Brands matter more than ever

Brands matter more than ever

Impact on sales, margins and costs.

We were talking to Herman Fourie, a qualified Chartered Accountant with his own accounting practise and the CEO of Barno which has survived and thrived over 60 years of economic highs and lows. With the SA growth rate expected to drop below 1%, what advice does Herman have for other CEO’s?

Herman’s advice has not changed over the years but it always provides perspective.

“There are only 3 things that one can do to increase profitability. Increase sales. Improve Margins. Reduce costs. Ideally, all three.”

How then can Sherpa play a role in helping businesses to navigate through the recessionary times that we all face? What is the relevance of Sherpa, at a time when businesses look to cut costs?

Companies tend to focus on ROI marketing principles because “we can measure results”.  This makes sense but consider that, according to Millward Brown’s “BrandZ” report, the total value of the Top 100 brands increased 12% to $2.9 trillion in the period 2013-2014. Not bad considering that a brand is essentially something intangible.


But how does your brand impact sales?

While B2C companies understand the importance of a brand, B2B companies seldom get it. In our view, that’s a costly mistake.

As Herman points out, a stagnant economy means that any sales growth will generally come from taking business away from competitors which could mean having to offer lower prices. That’s not something you want to do when you’re trying to manage costs as well. A strong brand impacts not only on customer loyalty but market value as well. Attracting and retaining customers is easier when they perceive a brand to be prestigious and of a high quality. True brands promise great things,  which attracts attention. Brand equity also keeps costs down – it costs about 8 times more to acquire a new customer than it does to retain a loyal customer.


It’s not all about price. Brands drive purchasing decisions.

A McKinsey 2012 study of more than 700 executives found that B2B purchasing decisions were less value-driven and that supplier’s brands – or, their value propositions – were key in their decision making. In fact, US executives cited that 18% of a purchasing decision was influenced by brand compared to the 17% attributed to the sales effort.  The researchers concluded that “strong brands consistently outperform the market average” and “beat the market”.

Closer to home, one only has to look at Herman Fourie’s Barno for proof. In the most competitive of B2B environments, Barno – as a small company compared to corporates – has remained a premium brand for decades and experienced healthy and profitable growth. The Barno brand stands out in its industry – its clients buy more than the products.

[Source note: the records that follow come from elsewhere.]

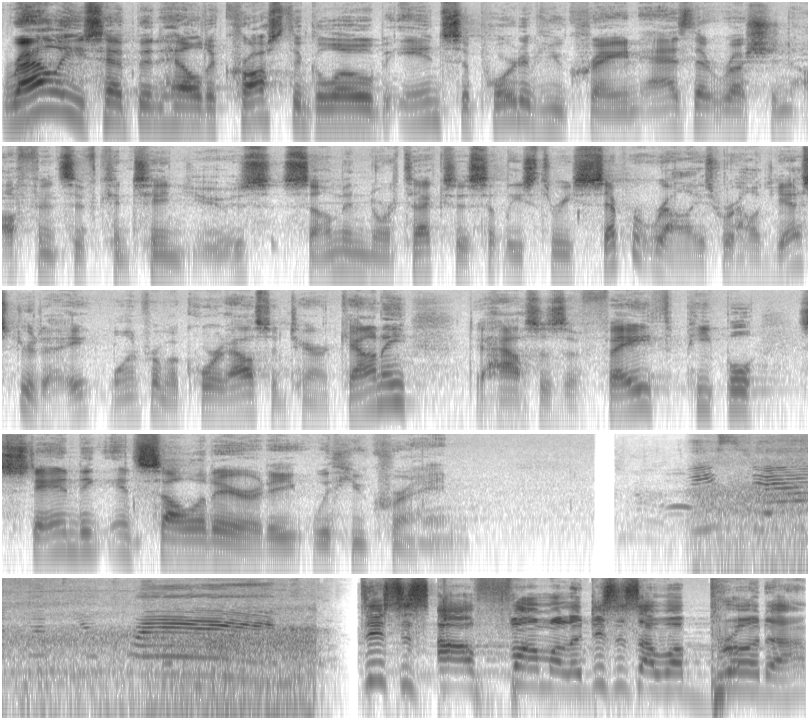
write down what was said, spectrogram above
Rallies have been held across the globe in support of Ukraine as that Russian offensive continues. Some in North Texas, at least three separate rallies were held yesterday, one from a courthouse in Tarrant County to houses of faith, people standing in solidarity with Ukraine. We stand with Ukraine. This is our family, this is our brother.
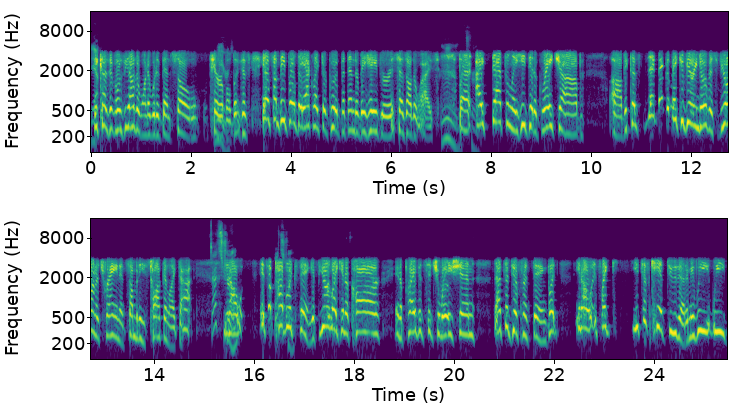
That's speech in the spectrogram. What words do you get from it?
yeah. Because if it was the other one, it would have been so terrible. Weird. Because you know, some people they act like they're good, but then their behavior says otherwise. Mm, but I definitely he did a great job. Uh, because that, that could make you very nervous if you're on a train and somebody's talking like that. That's true. You know, it's a public thing. If you're like in a car in a private situation, that's a different thing. But you know, it's like you just can't do that. I mean, we we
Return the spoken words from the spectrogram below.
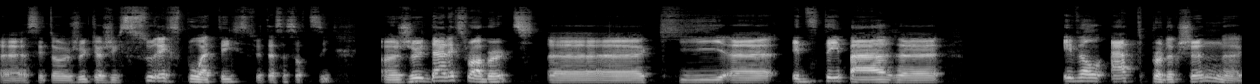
Euh, c'est un jeu que j'ai surexploité suite à sa sortie. Un jeu d'Alex Roberts euh, qui euh, édité par euh, Evil At Production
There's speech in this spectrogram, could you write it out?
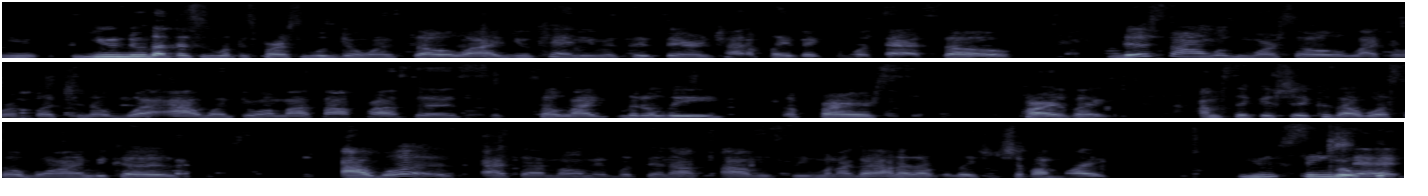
you you knew that this is what this person was doing so like you can't even sit there and try to play victim with that. So this song was more so like a reflection of what i went through in my thought process. So like literally the first part is like i'm sick of shit because i was so blind because i was at that moment but then I, obviously when i got out of that relationship i'm like you've seen So that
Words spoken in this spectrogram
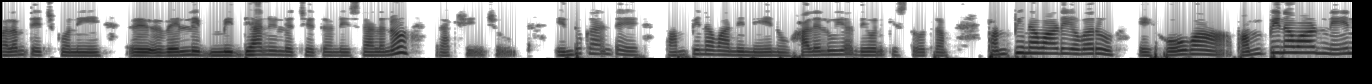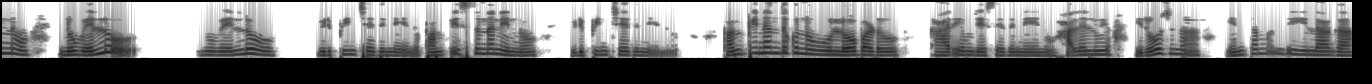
బలం తెచ్చుకొని వెళ్ళి మిథ్యానుల చేతండి ఇష్టాలను రక్షించు. ఎందుకంటే పంపిన వాడిని నేను. హలలుయ దేవునికి స్తోత్రం. పంపినవాడు ఎవరు? ఏ హోవా పంపినవాడు నేను నువ్వెళ్ళు. నువ్వెళ్ళు. విడిపించేది నేను. పంపిస్తున్న నిన్ను విడిపించేది నేను. పంపినందుకు నువ్వు లోబడు. కార్యం చేసేది నేను. హలలుయ ఈ రోజున ఎంతమంది ఇలాగా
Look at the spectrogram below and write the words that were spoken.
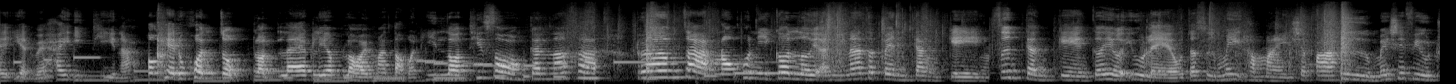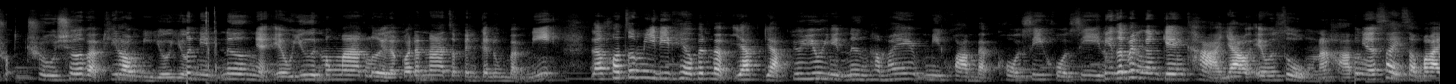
ละเอียดไว้ให้อีกทีนะ โอเค ทุกคนจบล็อตแรกเรียบร้อยมาต่อกันที่ล็อตที่สองกันนะคะ เริ่มจากน้องคนนี้ก่อนเลย อันนี้น่าจะเป็นกางเกง ซึ่งกางเกงก็เยอะอยู่แล้ว จะซื้อมาอีกทำไมใช่ปะคือไม่ใช่ฟิลทรูเชอร์แบบที่เรามีเยอะๆนิดนึงเนี่ยเอวยืดมากๆเลย แล้วก็ด้านหน้าจะเป็นกระดุมแบบนี้ แล้วเขาจะมีดีเทลเป็นแบบยักยักๆยุ่ยๆนิดนึงทำให้มีความแบบโคซี่โคซี่นี่จะเป็นกางเกงขายาวเอวสูงนะคะตัวเนี้ยใส่สบาย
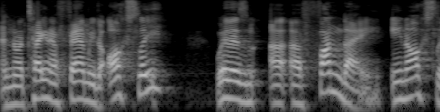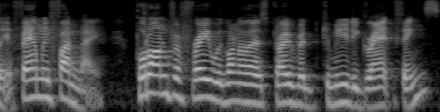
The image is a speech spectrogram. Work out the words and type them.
and we're taking our family to Oxley, where there's a, a fun day in Oxley, a family fun day, put on for free with one of those COVID community grant things.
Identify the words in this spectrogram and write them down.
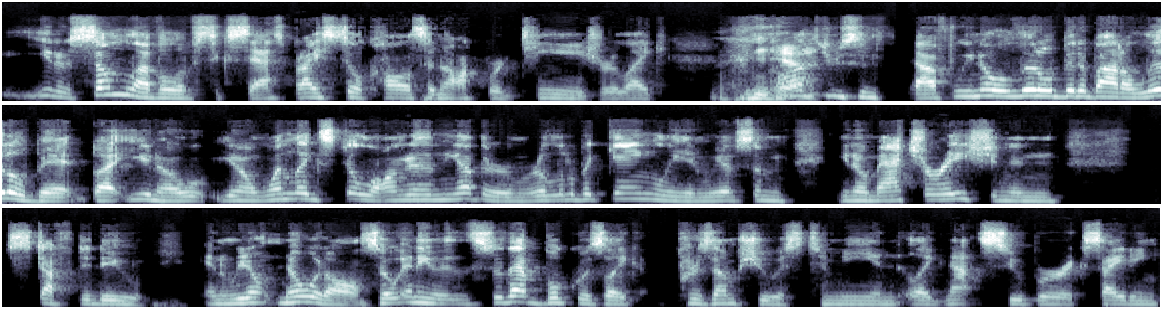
you know some level of success but i still call us an awkward teenager like we've yeah. gone through some stuff we know a little bit about a little bit but you know you know one leg's still longer than the other and we're a little bit gangly and we have some you know maturation and stuff to do and we don't know it all. So anyway so that book was like presumptuous to me and like not super exciting.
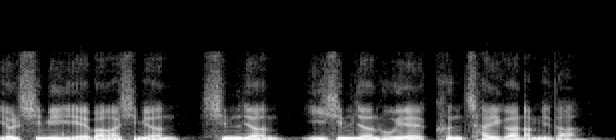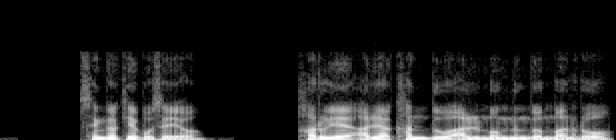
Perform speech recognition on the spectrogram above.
열심히 예방하시면 10년, 20년 후에 큰 차이가 납니다. 생각해 보세요. 하루에 알약 한두 알 먹는 것만으로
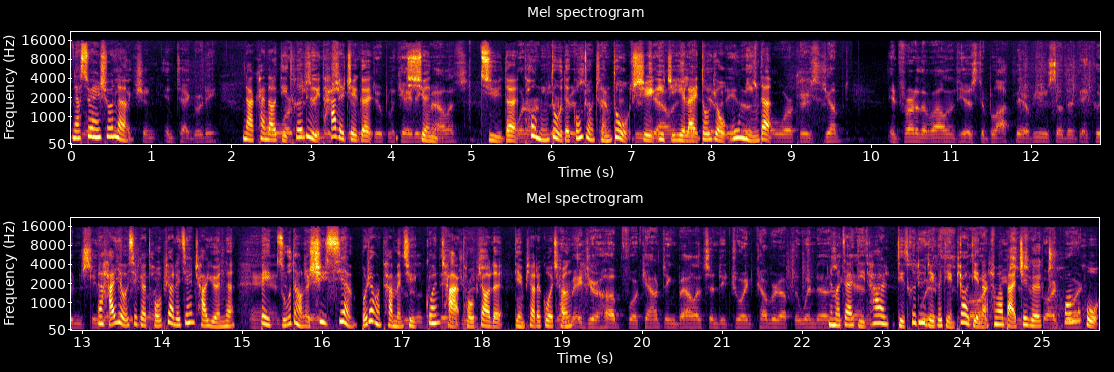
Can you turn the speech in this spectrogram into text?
那虽然说呢，那看到底特律它的这个选举的透明度的公正程度，是一直以来都有污名的。那还有些个投票的监察员呢，被阻挡了视线，不让他们去观察投票的点票的过程。那么在底特底特律的一个点票点呢，他们把这个窗户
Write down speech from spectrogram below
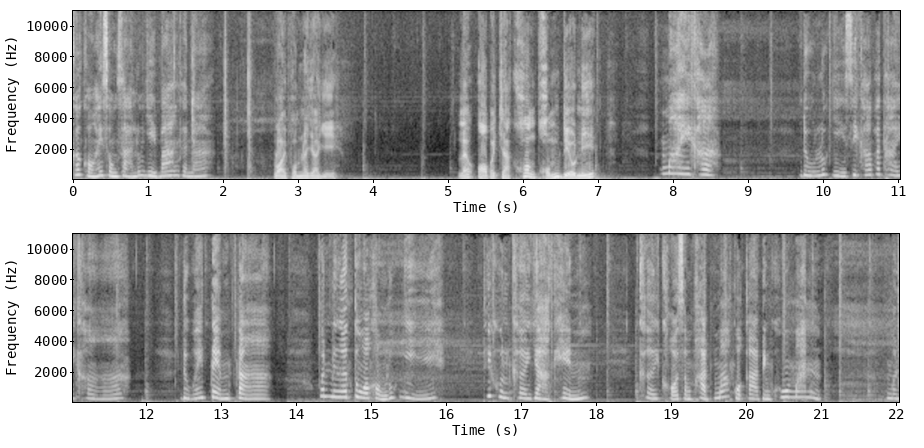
ก็ขอให้สงสารลูกหยีบ้างเถอะนะ ปล่อยผมนะยาหยี แล้วออกไปจากห้องผมเดี๋ยวนี้ ไม่ค่ะ ดูลูกหยีสิคะพระไทยค่ะ ดูให้เต็มตา ว่าเนื้อตัวของลูกหยี ที่คุณเคยอยากเห็น เคยขอสัมผัสมากกว่าการเป็นคู่มั่น มัน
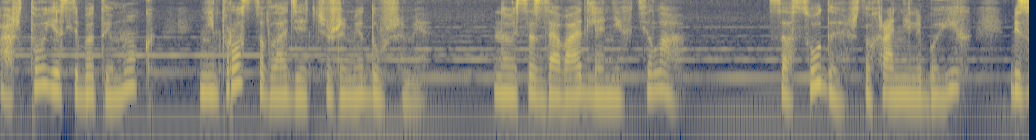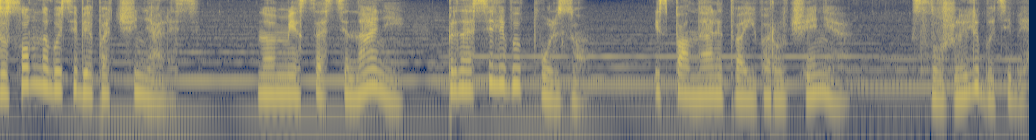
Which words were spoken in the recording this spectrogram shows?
А что, если бы ты мог не просто владеть чужими душами, но и создавать для них тела? Сосуды, что хранили бы их, безусловно бы тебе подчинялись, но вместо стенаний приносили бы пользу, исполняли твои поручения, служили бы тебе.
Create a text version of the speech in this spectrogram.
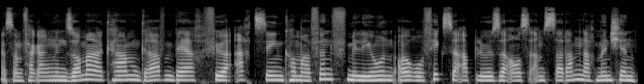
Erst im vergangenen Sommer kam Gravenberg für 18,5 Millionen Euro fixe Ablöse aus Amsterdam nach München.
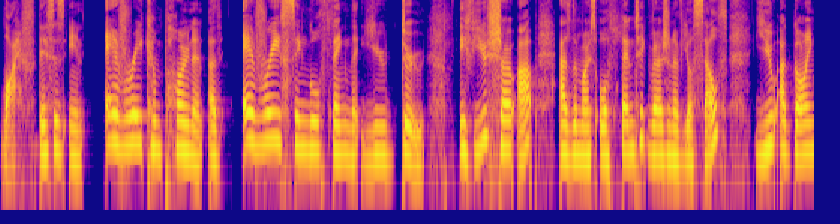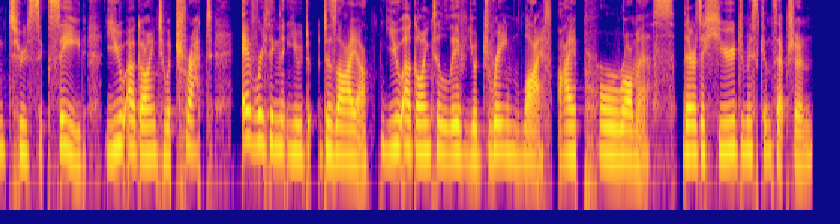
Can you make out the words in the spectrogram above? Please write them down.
life. This is in every component of every single thing that you do. If you show up as the most authentic version of yourself, you are going to succeed. You are going to attract everything that you d- desire. You are going to live your dream life. I promise. There is a huge misconception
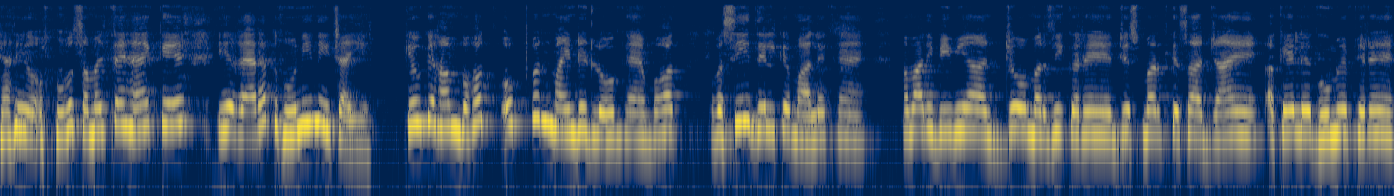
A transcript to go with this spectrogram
یعنی وہ سمجھتے ہیں کہ یہ غیرت ہونی نہیں چاہیے، کیونکہ ہم بہت اوپن مائنڈیڈ لوگ ہیں، بہت وسیع دل کے مالک ہیں۔ ہماری بیویاں جو مرضی کریں، جس مرد کے ساتھ جائیں، اکیلے گھومے پھرے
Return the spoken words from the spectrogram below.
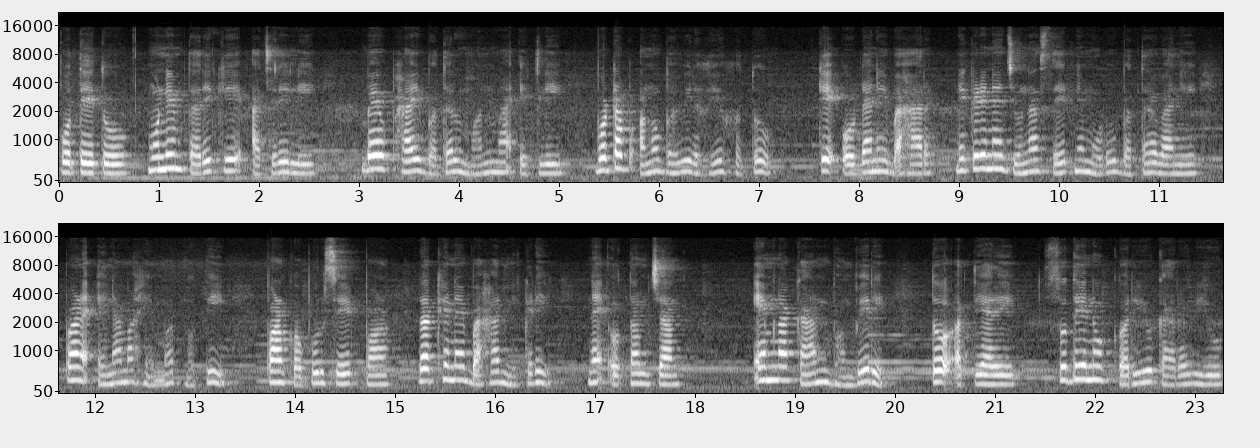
પોતે તો મુનિમ તરીકે આચરેલી બે ફાઈ બદલ મનમાં એટલી બોટપ અનુભવી રહ્યો હતો. કે ઓરડાની બહાર નીકળીને જૂના શેઠને મોડું બતાવવાની પણ એનામાં હિંમત નહોતી. પણ કપૂર શેઠ પણ રખીને બહાર નીકળી ને ઉત્તમચંદ એમના કાન ભંભેરે. તો અત્યારે સુધીનું કર્યું કારવ્યું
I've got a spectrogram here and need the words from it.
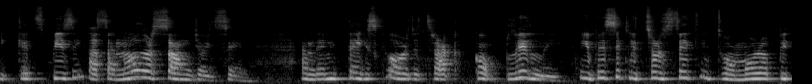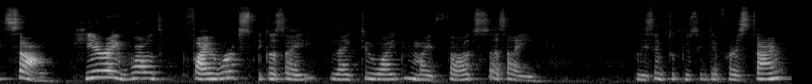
It gets busy as another song joins in and then it takes over the track completely. It basically turns it into a more upbeat song. Here I wrote fireworks because I like to write my thoughts as I listen to music the first time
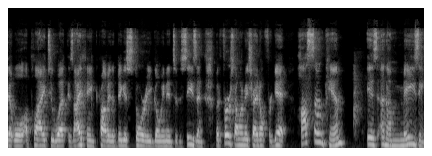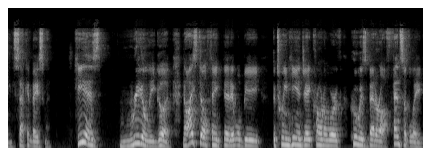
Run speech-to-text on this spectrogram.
that will apply to what is, I think, probably the biggest story going into the season. But first, I want to make sure I don't forget, Ha-Seong Kim is an amazing second baseman. He is really good. Now, I still think that it will be between he and Jake Cronenworth, who is better offensively,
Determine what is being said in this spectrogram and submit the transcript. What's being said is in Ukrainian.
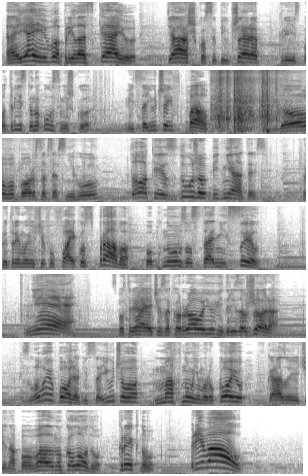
А я його приласкаю! Тяжко сипів череп крізь потріскану усмішку. Відстаючий впав. Довго борсався в снігу, доки здужав піднятись. Притримуючи фуфайку справа, попхнув з останніх сил. Нє! Спостерігаючи за коровою, відрізав жора. Зловив погляд відстаючого, махнув йому рукою, вказуючи на повалену колоду, крикнув Привал!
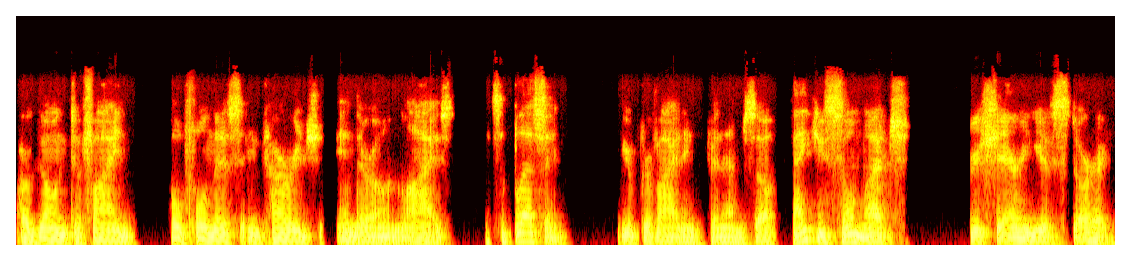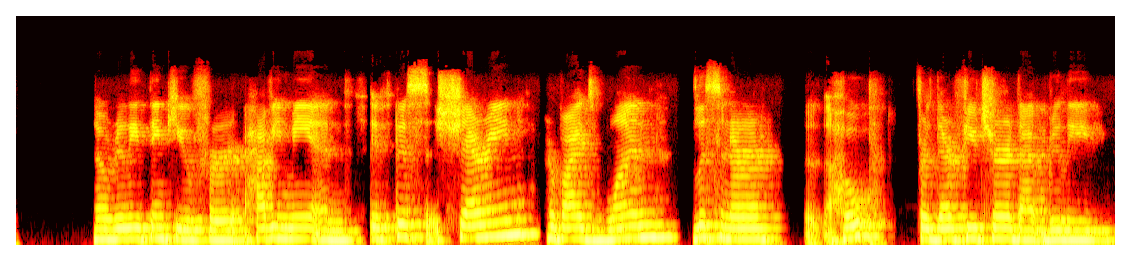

Some basic and practical areas for saving costs

“The first step is understanding the essence of your brand, a process which we guide our clients through. Business owners often have fixed ideas of what value their products represent. If they’re wrong or just don’t understand what makes a brand, it has a multiplier effect as far as costs and sales are concerned. For example, you’re spending money driving prospects to your website but, when they get there, they simply don’t connect with you and leave. Or, your sales team – a huge expense – is not positioning your true value accurately or worse, selling on price. Another simple example is the money that you invest in a brochure or social media campaign – if it is not presenting the essence of your brand, you might as well write off that year’s entire marketing budget,” warns Sherpa CEO Gary Hendrickse.

With social media platforms becoming such a critical marketing channel, messaging that your target audience can relate to is absolutely essential.

Gary says that the only factor preventing a smaller company from becoming a brand is their belief that brands are only for corporates. “You don’t need Nike-like advertising budgets. You’ll need time with us, an open mind and importantly, a steely determination to stand out in the market,” says Gary.




Sherpa Brand & Design Agency